It can get really hot in India. We don’t even have the luxury of heat waves, we have heat tsunamis. Last year, temperatures soared into the high 40s (that’s a 110+ in Farenheit), and although global warming might have meddled in the last couple of years, it’s always been hot.While most rush for the mountains as the first bead of sweat trickles down their backs, the rest of us must make do with rickety fans and iced juices. And in true Indian over-achieving spirit, we’ve stuffed them full of life-saving goodness.
Also known as shikanji in Noth India, it’s just Plain Jane Lemonade at first. Then you add a little bit of salt with the sugar, soda for bubbles, crushed mint leaves for colour, maybe ginger for flavour (but not in the summer, it has heaty properties) and top off the froth with a sprinkling of chaat masala. This will be your summer staple, particularly in western and northern India. You’ll find it at 10 rupees a glass on every street corner, though we’d recommend going someplace with tables and requesting mineral water be used in the process.
A further take on the humble nimbu pani, it’s laced with a cumin based mixture that gives it a salty kick. The more posh households will serve it with a topping of boondi–tiny balls of deep fried dough that soak up all the delicious juice and transform into soft, succulent little miracles.
Tender Coconut Water
Available across the country but the pride and joy of South India. Huge stacks of coconuts lie piled up on carts and makeshift stalls on every lazy roadside, a rubbish bin overflows with discarded shells and straws. It’s the healthiest and most delicious option around with the added bonus of slimy coconut flesh to sink your teeth into. The real reason it’s a winner though, is the long and elaborate performance by the Nariyal Paani wallah (coconut-water man). First you’ll be asked to declare your preference–a coconut heavy with flesh or still tender with water. He’ll then swiftly grab at a few in quick succession, tapping with the back of his knife and listening keenly for a nuance that only his finely trained ears can recognize. Suddenly finding the perfect nut, he’ll set it firmly against his thigh and commence slicing through the hard exterior to create a pointy tip, which he will then dramatically behead, stab with a straw and dump in your hands with a theatrical flourish. How can you say no?
Born from the same humble curds, these brothers are dramatically different on your tongue. The first is buttermilk, watered down curd spiced with salt, chopped up green chillies, mint and coriander, churned to a froth and sprinkled with chaat masala. The second is thick, smooth and sweet, the still heavy curd laced heavily with sugar or jaggery and often flavoured with strawberries or mangoes making it more of a milkshake.
Born of the flavour of the season-mangoes, this drink captures the cooling properties of the raw kairi before it becomes a fat ripe mango, known to cause heat boils.
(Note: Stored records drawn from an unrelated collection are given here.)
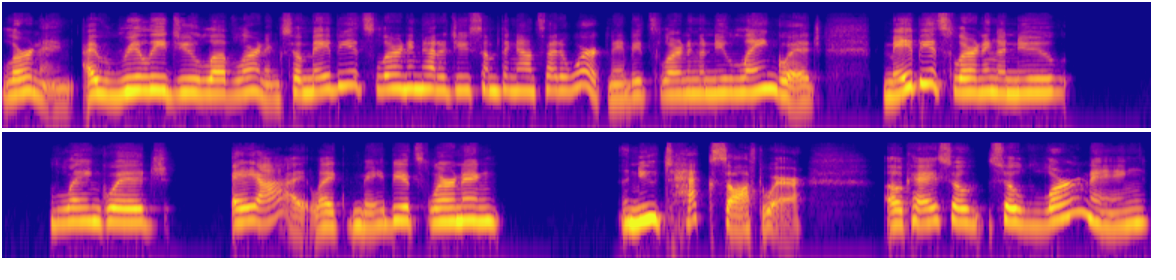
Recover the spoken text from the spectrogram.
learning. I really do love learning. So, maybe it's learning how to do something outside of work. Maybe it's learning a new language. Maybe it's learning a new language AI. Like maybe it's learning a new tech software. Okay. So, so learning.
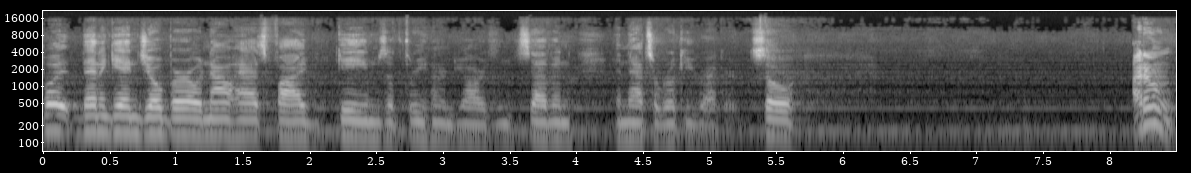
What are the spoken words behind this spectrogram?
But then again, Joe Burrow now has five games of 300 yards and seven, and that's a rookie record. So I don't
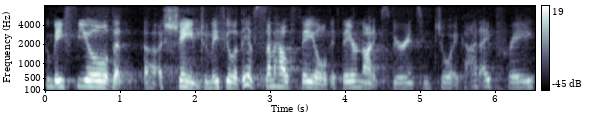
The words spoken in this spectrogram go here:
who may feel that uh, ashamed, who may feel that they have somehow failed if they are not experiencing joy. God, I pray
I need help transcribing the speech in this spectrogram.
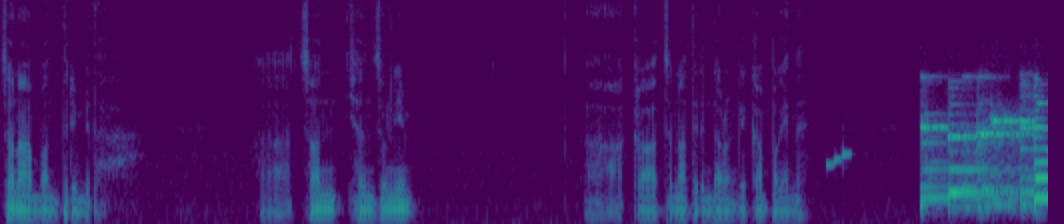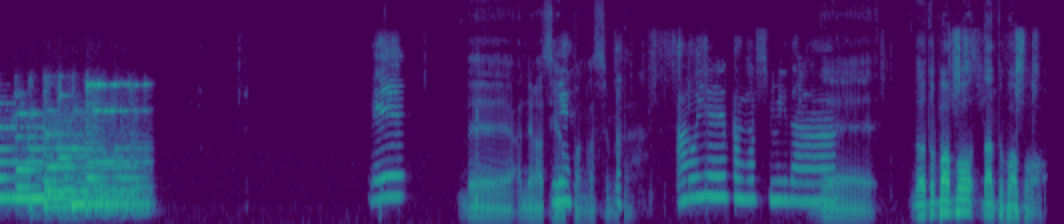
전화 한번 드립니다. 아, 전현숙님 아, 아까 전화 드린다는 게 깜빡했네. 네, 네, 안녕하세요. 예. 반갑습니다. 아우 예 반갑습니다. 네, 너도 바보, 나도 바보.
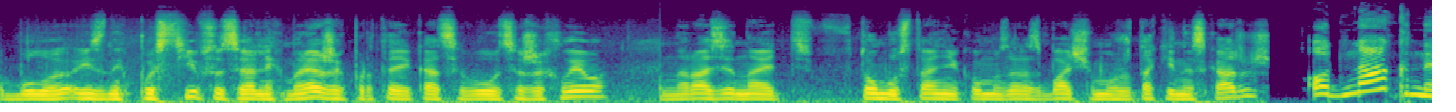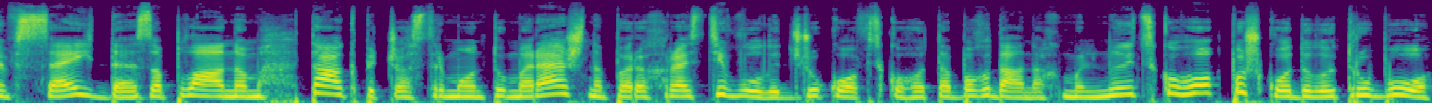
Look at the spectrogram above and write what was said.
було різних постів в соціальних мережах про те, яка це вулиця жахлива. Наразі навіть в тому стані, якому зараз бачимо, може так і не скажеш. Однак не все йде за планом. Так, під час ремонту мереж на перехресті вулиць Жуковського та Богдана Хмельницького пошкодили трубу,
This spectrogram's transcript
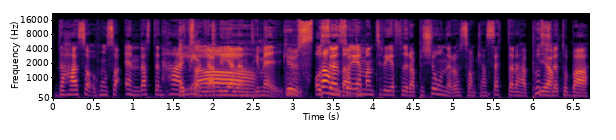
Det här sa, hon sa endast den här Exakt. lilla Ja. delen till mig. Gud, Och sen så är man tre, fyra personer och som kan sätta det här pusslet och bara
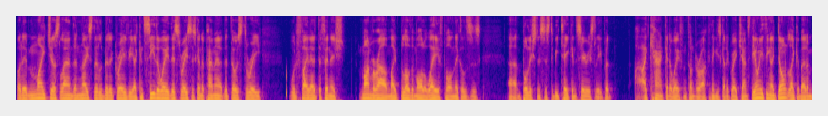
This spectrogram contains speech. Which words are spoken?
but it might just land a nice little bit of gravy. I can see the way this race is going to pan out that those three would fight out the finish. Monmiral might blow them all away if Paul Nicholls is uh, bullishness is to be taken seriously. But I can't get away from Thunder Rock. I think he's got a great chance. The only thing I don't like about him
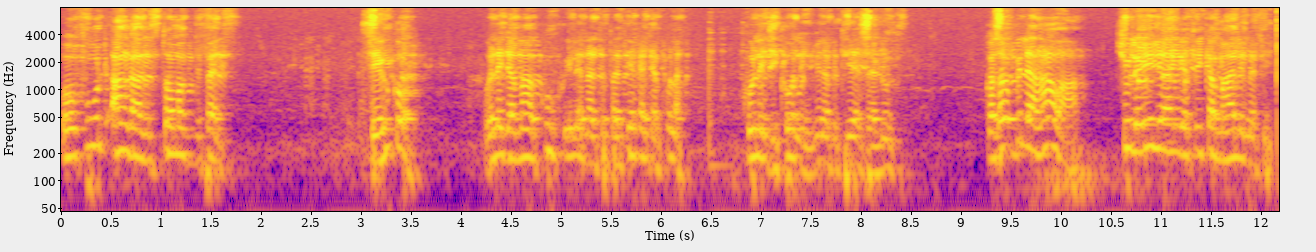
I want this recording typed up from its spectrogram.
of food anger and stomach defense, si huko ule jamaa kuku ile natupatia chakula kule jikoni, mimi napitia salute, kwa sababu bila hawa shule hili haingefika mahali imefika.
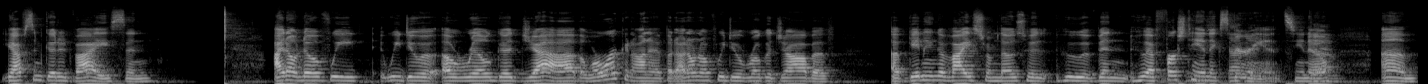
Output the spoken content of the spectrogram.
you have some good advice. And I don't know if we we do a, a real good job. We're working on it, but I don't know if we do a real good job of of getting advice from those who who have been who have firsthand done experience. You know. Yeah. Um,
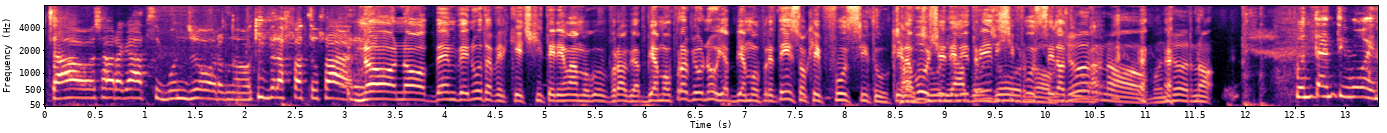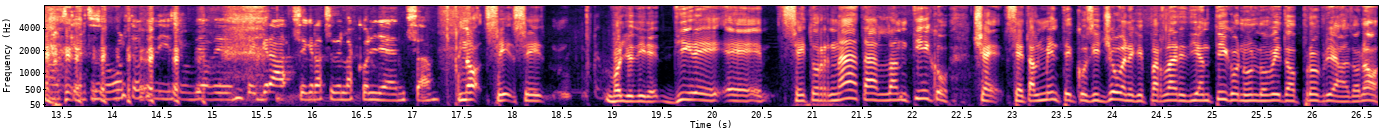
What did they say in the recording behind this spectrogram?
Ciao, ciao ragazzi, buongiorno. Chi ve l'ha fatto fare? No, no, benvenuta perché ci tenevamo proprio, abbiamo proprio noi abbiamo preteso che fossi tu, che ciao, la voce Giulia, delle 13 buongiorno. fosse la tua. Buongiorno, buongiorno. Contenti voi, no scherzo, sono molto felice ovviamente, grazie, grazie dell'accoglienza. No, se, se voglio dire, dire eh, sei tornata all'antico, cioè sei talmente così giovane che parlare di antico non lo vedo appropriato, no?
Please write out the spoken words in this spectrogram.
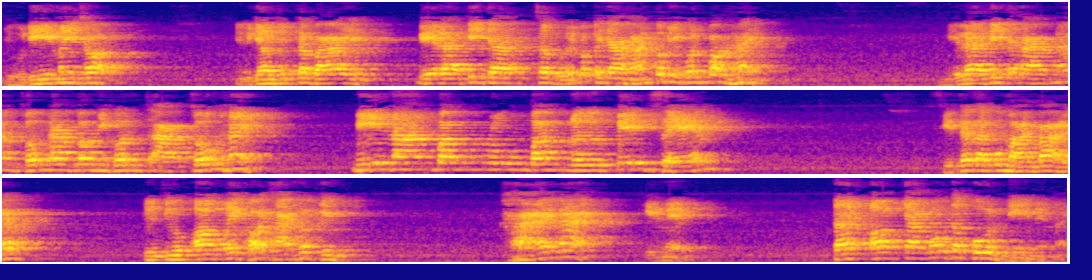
อยู่ดีไม่ชอบ อยู่ยังสุขสบาย เวลาที่จะเสวยพระกยาหารก็มีคนป้อนให้ เวลาที่จะอาบน้ำสงน้ำก็มีคนอาบสงให้ มีนางบำรุงบำเรอเป็นแสนสิทธัตถกุมารบ้าแล้วจู่ๆออกไปขอทานเขากิน ขายหน้ากินเม็ดตัดออกจากวงตระกูลนี่ใหม่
The assured freshness of the ingredients, combined with the mangoes natural fortification with vitamins gives this drink, flavoured with salt and spices a particularly medicinal edge. It’ll be pressed upon you by well-meaning aunties across the country, fretting at the sweat on your brow and declaring you dead of dehydration without their help. Also rumored to prevent tuberculosis, anemia, cholera and dysentry.